The answer should hold every line of the listing, unchanged and free of images.

----------------

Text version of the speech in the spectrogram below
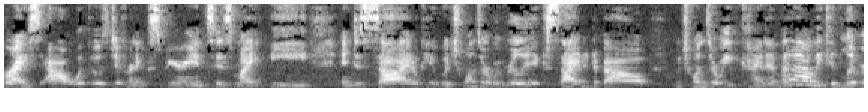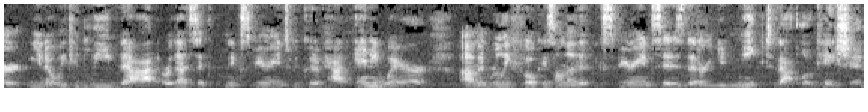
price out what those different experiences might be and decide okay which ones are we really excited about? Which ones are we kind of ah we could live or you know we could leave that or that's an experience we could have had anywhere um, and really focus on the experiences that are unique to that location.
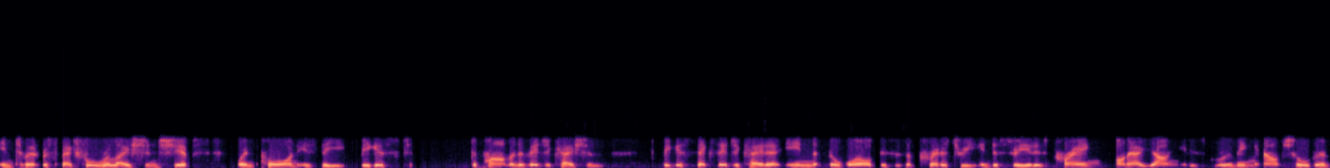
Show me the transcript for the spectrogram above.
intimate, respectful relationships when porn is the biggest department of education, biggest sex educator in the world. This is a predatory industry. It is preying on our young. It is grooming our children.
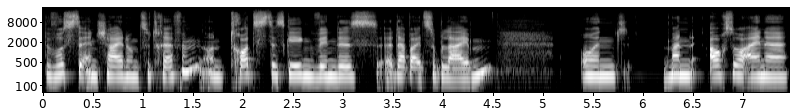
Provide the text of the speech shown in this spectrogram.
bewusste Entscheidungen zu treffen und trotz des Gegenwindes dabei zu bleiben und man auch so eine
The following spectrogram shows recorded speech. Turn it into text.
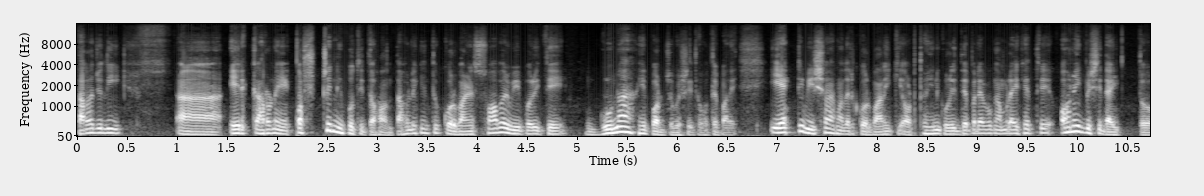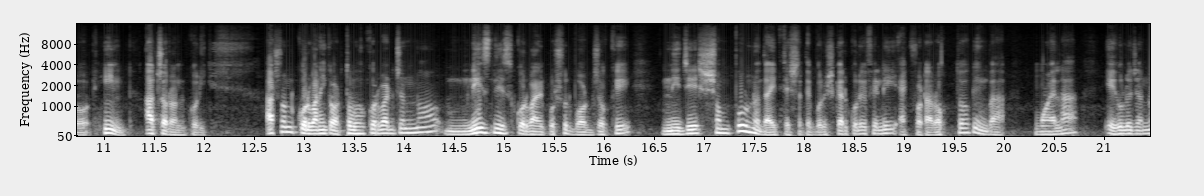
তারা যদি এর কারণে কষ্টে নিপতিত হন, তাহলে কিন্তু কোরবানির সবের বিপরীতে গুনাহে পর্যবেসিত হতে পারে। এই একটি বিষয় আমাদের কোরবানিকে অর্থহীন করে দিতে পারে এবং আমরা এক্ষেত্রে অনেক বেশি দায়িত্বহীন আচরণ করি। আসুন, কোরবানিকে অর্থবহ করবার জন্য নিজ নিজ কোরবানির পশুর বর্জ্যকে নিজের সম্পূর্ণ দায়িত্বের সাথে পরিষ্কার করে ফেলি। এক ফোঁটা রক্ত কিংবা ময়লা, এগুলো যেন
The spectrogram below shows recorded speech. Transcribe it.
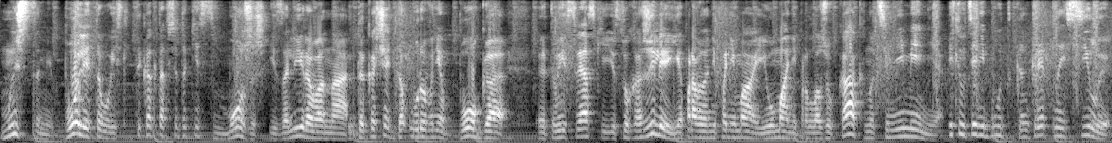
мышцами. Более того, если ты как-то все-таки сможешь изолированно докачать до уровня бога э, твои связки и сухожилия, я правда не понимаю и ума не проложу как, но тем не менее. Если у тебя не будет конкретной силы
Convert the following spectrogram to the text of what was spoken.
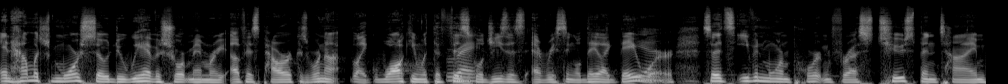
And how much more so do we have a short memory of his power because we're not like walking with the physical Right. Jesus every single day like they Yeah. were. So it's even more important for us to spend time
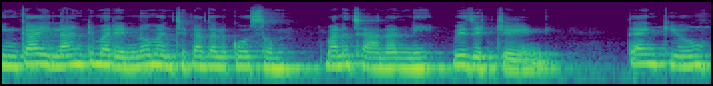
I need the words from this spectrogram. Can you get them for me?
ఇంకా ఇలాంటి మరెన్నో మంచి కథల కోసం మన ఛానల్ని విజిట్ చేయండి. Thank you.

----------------

**Result of this task**:
Text version of the speech in the spectrogram below
price out what those different experiences might be and decide okay which ones are we really excited about? Which ones are we kind of ah we could live or you know we could leave that or that's an experience we could have had anywhere um, and really focus on the experiences that are unique to that location.
Show me the transcript for the spectrogram above.
intimate, respectful relationships when porn is the biggest department of education, biggest sex educator in the world. This is a predatory industry. It is preying on our young. It is grooming our children.
Provide the text of the speech shown in this spectrogram.
bewusste Entscheidungen zu treffen und trotz des Gegenwindes dabei zu bleiben und man auch so eine
The following spectrogram shows recorded speech. Turn it into text.
তারা যদি এর কারণে কষ্টে নিপতিত হন, তাহলে কিন্তু কোরবানির সবের বিপরীতে গুনাহে পর্যবেসিত হতে পারে। এই একটি বিষয় আমাদের কোরবানিকে অর্থহীন করে দিতে পারে এবং আমরা এক্ষেত্রে অনেক বেশি দায়িত্বহীন আচরণ করি। আসুন, কোরবানিকে অর্থবহ করবার জন্য নিজ নিজ কোরবানির পশুর বর্জ্যকে নিজের সম্পূর্ণ দায়িত্বের সাথে পরিষ্কার করে ফেলি। এক ফোঁটা রক্ত কিংবা ময়লা, এগুলো যেন
The spectrogram below shows recorded speech. Transcribe it.
мышцами. Более того, если ты как-то все-таки сможешь изолированно докачать до уровня бога э, твои связки и сухожилия, я правда не понимаю и ума не проложу как, но тем не менее. Если у тебя не будет конкретной силы
Convert the following spectrogram to the text of what was spoken.
And how much more so do we have a short memory of his power because we're not like walking with the physical Right. Jesus every single day like they Yeah. were. So it's even more important for us to spend time
I need the words from this spectrogram. Can you get them for me?
ఇంకా ఇలాంటి మరెన్నో మంచి కథల కోసం మన ఛానల్ని విజిట్ చేయండి. Thank you.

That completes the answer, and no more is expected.